Still, Pari felt confident that Mohammad and his wife Madh-e would be no problem for her. You see, Mohammad was old and his blindness made it challenging to rule. He’d rather spend his time enjoying the pleasure of women than ruling. And his wife was a woman and, well, a woman would know her place. After all, this was a patriarchal society. 

With Mohammad in power, Pari knew that she could continue on as she always had, ruling and controlling the affairs of this great kingdom. She gave her agreement to the new proposed king for that reason. Knowing she could still control the kingdom with a weak king in power. And, if all else failed, and he didn’t bend to her will, like her father, and like her other brother, then she would toast and sip another glass of this rose flavored drink to another dead king. 

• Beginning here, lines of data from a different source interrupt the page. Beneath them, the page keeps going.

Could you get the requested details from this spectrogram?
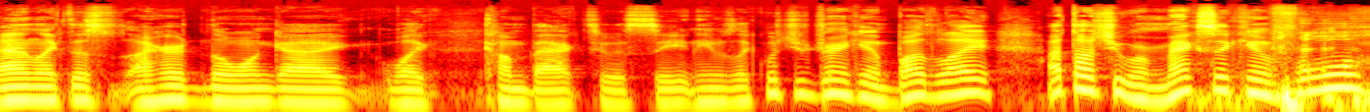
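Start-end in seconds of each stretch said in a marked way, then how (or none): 3.8-6.8 put-on textbook Los Angeles street accent, pitched up.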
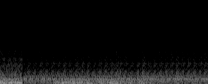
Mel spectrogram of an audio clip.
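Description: Low, steady hum of background noise, with one faint click about a quarter second in.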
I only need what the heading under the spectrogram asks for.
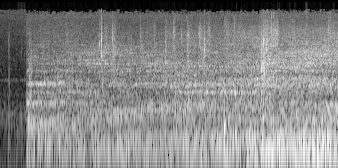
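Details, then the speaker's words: Chinese diesel heater in greenhouse, running after two replacement fuel pumps: steady even roar of combustion fan and burner with faint fuel pump tick, no exhaust smoke, putting out hot air; running normally. "you know absolutely no smoke but it's running it's putting out hot air that was the whole point of this"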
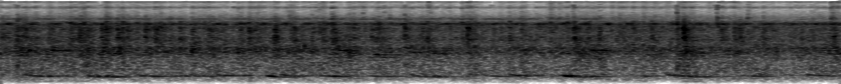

So, a few days later when Mohammad and Madh-e arrived in the city to take the throne she greeted them on a gold throne of her own. Flanked by 5,000 personal guards and servants. She looked at the people around her, her heart beat pumping harder in her young chest. At 28 she had achieved alot. But, back then, that was not uncommon. 

When you lived till 50, at best, you needed to get started with really living life a little sooner. Of all the things that we’ve forgotten in our society today, this would be a good one to remember. For even though our lives are longer, our life in those years is shorter.

50, of course is a ripe old age to reach during this age. And, it was an age Pari would never reach, as that very same day she greeted Mohammad and Madh-e at the gates of the city to welcome them through with a display of her power, she was strangled by the bare hands of a man loyal to the new queen: Madh-e

As it turns out, Madh-e had an equal amount of desire to prove that a woman can rule. And she did. Until, years later, she had the power snatched by a son of Mohammads, that was not her son, when he rode into the capital and forced Mohammad, his own father, to give him the crown under threat of death. 

And in that way Abbas, not Madh-e, or Pari, would be attached to the period of this famous empire’s rule that was considered the pinnacle of its rule and height of it’s power. 

And no one, I’m sure, took the time to tip back a drink of rose water in honor of these women. 

A drink that flourished under the Safavid Empire under blooming rosewater distilleries throughout the kingdom, 

And started an annual event, which is now over 700 years old, that translates as the “rosewater making festival” 

that honors the blessings and greatness of the natural world  and its many gifts, 

Including gulab.

An ancient Persian word that translates into “rose water”

A non alcoholic drink that infuses Damask roses with water, 

A popular drink the middle east still today, 

But which has another drink derived from it in American culture.


Derived from gulab

Which signifies the infusion of something in water.

In the case of Gulab it’s roses in water.

For Julep it’s mint

Which is crushed and muddled with a bit of water and sugar, 

Tossed with some bourbon

And garnished with a mint leaf

The Mint Julep

Named after a rose water infusion that flourished under one of the great early modern Middle Eastern kingdoms, 

A regal kingdom that also existed with a surprising twist of powerful females ruling, but ultimately succumbing to violence and cultural norms, something that has unfortunately become even more common place today.

But, it’s only fitting that we toast the mint julep’s powerful and regal history, 

Filled with so many struggling to win at any cost, 

Not unlike the Kentucky Derby, which is, ironically, so closely tied to the mint julep today.

Anyway… I’ll drink to that.